Coffee would be consumed from the tumbler, which is cooled using the davara, a wide metal saucer. The process involves pouring the coffee back and forth between the davara and tumbler in sweeping motions. This not only mixes the ingredients thoroughly, ensuring a consistent blend of flavours, but also cools the hot coffee to a suitable sipping temperature.

Interestingly, the tradition of drinking coffee this way has its roots in caste and class distinctions. In the past, lower castes and classes could not drink from the cup as it was believed to pollute it. Hence, they sipped coffee from davara, or saucers. This custom also extended to tea, where individuals would hold both the teacup and saucer, sipping the tea from the saucer.

Krish Ashok says, "Echil (saliva) and patthu (things that spoil easily) are a bunch of obsolete food-related practices among brahmins that date back to a pre-modern era without refrigeration and preservation technologies. So the idea behind echil is that food that has directly come into contact with someone's mouth is considered polluted and is thus unfit to be served to anyone else. They don't directly relate to any specific form of discrimination against other castes."

Furthermore, the design of the Davara tumbler served another purpose. During a transitional period between tradition and modernity, Tamil Brahmins maintained notions of purity and untouchability.

As per their caste hierarchy, physical or material contact with lower-caste individuals was to be avoided to prevent contamination or pollution by the higher caste. When serving coffee to guests of unknown caste, the unique design of the davara tumbler allowed for drinking coffee without sipping, ensuring that the guest's lips did not touch the cup, thereby preserving middle-class hospitality and avoiding caste pollution.

Coffee hotels or coffee clubs, primarily run by Brahmins, played a significant role in the institutionalisation of coffee in Tamil society from the 1920s to the 1950s. These establishments served coffee, not tea, and contributed to breaking down caste barriers, albeit with caste-specific sections.

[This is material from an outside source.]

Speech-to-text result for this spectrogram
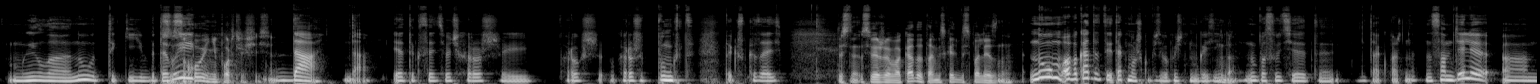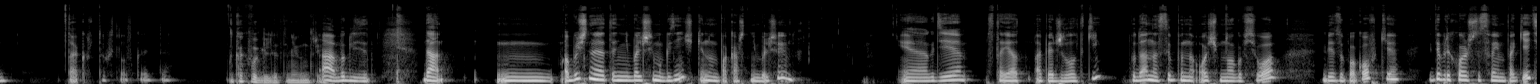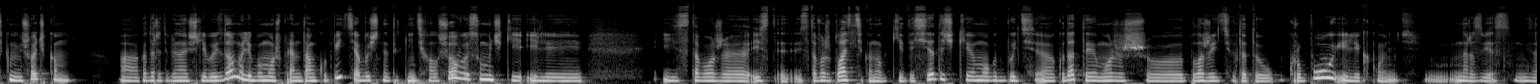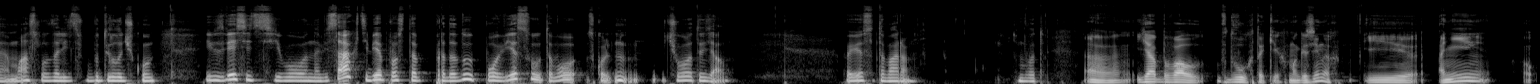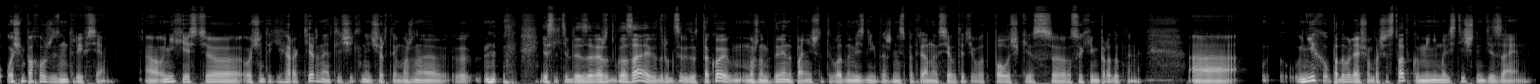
мыло, ну, вот такие бытовые. Все сухое и не портящееся. Да, да. Это, кстати, очень хороший хороший, хороший пункт, так сказать. То есть свежее авокадо там искать бесполезно? Ну, авокадо ты и так можешь купить в обычном магазине. Да. Ну, по сути, это не так важно. На самом деле, э, так, что хотел сказать-то? Как выглядят они внутри? А, выглядит. Да, Обычно это небольшие магазинчики, ну, пока что небольшие, э, где стоят, опять же, лотки, куда насыпано очень много всего, без упаковки, и ты приходишь со своим пакетиком, мешочком, а, который ты приносишь либо из дома, либо можешь прям там купить. Обычно это какие-нибудь холщовые сумочки или из того же, из, из того же пластика, но какие-то сеточки могут быть, э, куда ты можешь э, положить вот эту крупу или какой-нибудь на развес, не знаю, масло залить в бутылочку и взвесить его на весах, тебе просто продадут по весу того, сколько, ну, чего ты взял, по весу товара. Вот. Э, я бывал в двух таких магазинах, и они очень похожи изнутри все. А у них есть э, очень такие характерные, отличительные черты. Можно, э, если тебе завяжут глаза и вдруг заведут такой, можно мгновенно понять, что ты в одном из них, даже несмотря на все вот эти вот полочки с э, сухими продуктами. А у них у подавляющего большинства такой минималистичный дизайн.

However, over time, coffee became a drink associated with the elite Brahmin class due to its cost.

"Most first-generation restaurants used to be called Brahmin's coffee houses to indicate that the cooking staff were all Brahmin. And even Udupi restaurants had separate dining rooms for brahmins until post-independence. The Davara design was for Brahmins to drink coffee without touching their lips. They did that in their own homes as well, not just in restaurants, which orthodox people rarely frequented anyway back in the day," says Krish Ashok.

As India's constitution abolished caste-based discrimination, leaders like Periyar launched campaigns to remove caste-related adjectives from the names of hotel establishments. This transformation was part of a broader effort to eliminate the lingering traces of the caste system from daily life.

Nowadays, most of us may be fascinated by drinking coffee from a tumbler-davara set, considering it a traditional coffee-drinking experience. And we might even go to the length of overpaying to buy or gift a set of brass tumbler and davara to our loved ones without being aware of the historical aspect of this cutlery design.

"My mother had her own tumbler and davara to drink coffee. She packed it and carried it in her luggage while travelling on holidays as well. She would be particular about having her morning coffee from her own tumbler set," says Mridani Thiyagarajan, a yoga therapist in Bengaluru.

When asked about the practise of tilting the neck and pouring filter kaapi directly to the throats from a distance to drink it, Vijayalakshmi Vikram, a vegan blogger and social media influencer, says, "I don't have much knowledge about it, except that the rim was designed to allow drinking without sipping. I've seen some very traditional elderly individuals do it, but it's not a common practise among the current generation. In my circles, I haven't observed anyone from my generation attempting it."

In essence, the practice of drinking coffee in South India, with its unique vessels and rituals, is a reflection of the region's complex history, culture, caste dynamics, and social evolution.